You’ve heard this before: “Leadership is influence, nothing more, nothing less.” One of my mentors, John Maxwell has been saying this for years. Translation – if you want to excel at leadership (have more impact, drive greater results and leave a lasting legacy) you have to have extraordinary influencing skills.

I don’t mean skills at manipulating or threatening people; I mean genuine, honest influence. “How do I improve this?”, you may ask.  Well, I’m glad you asked!

This very topic is one of the top seven strategies I speak about in my recently released e-Book, Success In The C-Suite – Top Seven Strategies For Extraordinary Achievement. You can download a complimentary copy of the White Paper I wrote to highlight some of the key principles.

Today, I’d like to share one of the practical ideas I discuss in the e-Book regarding developing and mastering your influencing skills.

As leaders, we have influence over people; if we don’t have influence, we don’t have people following us and we are therefore just on a lonely walk by ourselves. This starts, as all healthy relationships do, with trust. No doubt, you have heard the expression, “people don’t care how much you know until they know how much you care.” The most successful and influential leaders genuinely care for the people they lead.

They know this is the only way people will go the extra mile without being asked or prodded. Isn’t that what you really want as a leader – people thinking on their own, taking initiative, trying new approaches, conducing more research, going deeper into a situation to determine the best possible solution.  These are great results for people who know their leader has their back.

Think back to the absolute best leader you have known or worked with and I bet one of the traits they had was that you trusted them. You knew where they were headed, and you wanted to get there also. You were willing to follow that person because they gave you hope, confidence and a confidence they could pull it off.

Consider this – if you don’t develop trust in your team, you are actually stunting your own growth. You are placing a lid on your potential simply because you believe you have to ensure all the work, data, answers, recommendations, etc. coming from your department are accurate and perfect. Let’s be honest – you are not perfect, so how can you possibly be on top of your staff to ensure their work is perfect? You can’t and if you do, that stunts your growth and indicates to your staff you don’t trust them.

How do you demonstrate you care? By knowing people, knowing their interests, what motivates them, what’s important to them, their struggles and challenges at work as well as outside. I recently met a leader of a group of 500 people. He actually knows each and every one by first name! Why? Because he cares about them.

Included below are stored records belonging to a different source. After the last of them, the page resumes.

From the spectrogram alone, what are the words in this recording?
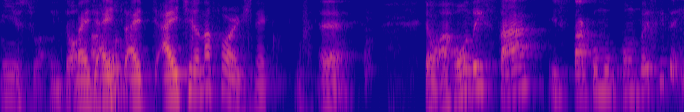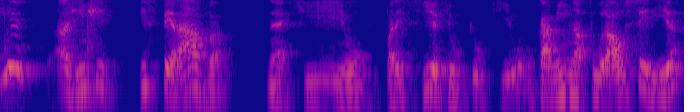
Isso. Então, mas aí, Honda... aí, aí, tirando a Ford, né? É. Então, a Honda está está como, como pré-inscrita e a gente esperava, né, que ou parecia que o, que o caminho natural seria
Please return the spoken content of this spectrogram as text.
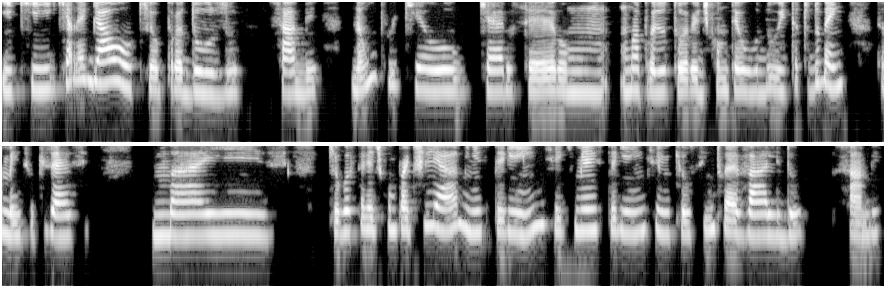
e que, que é legal o que eu produzo, sabe? Não porque eu quero ser um, uma produtora de conteúdo e tá tudo bem também se eu quisesse, mas que eu gostaria de compartilhar a minha experiência e que minha experiência e o que eu sinto é válido, sabe?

So, what can you do to increase your influence? It begins with trust but doesn’t end there. You can begin with trust and do a self-assessment. Ask yourself:

When was the last time one of my staff surprised me with the initiative they took?

When was the last time I celebrated a mistake one of my staff made as a learning opportunity?

When was the last time I was asked my opinion about a personal matter from one of my staff?

When have I had my staff over to my home for a home-cooked meal?

You get the point. If you score low, don’t beat yourself up – make a commitment to change. You can find more tips on developing trust and increasing your influence by reading the White Paper or the eBook.

Remember, leadership is about influence, nothing more, nothing less.

 Photo by: Raul Lieberworth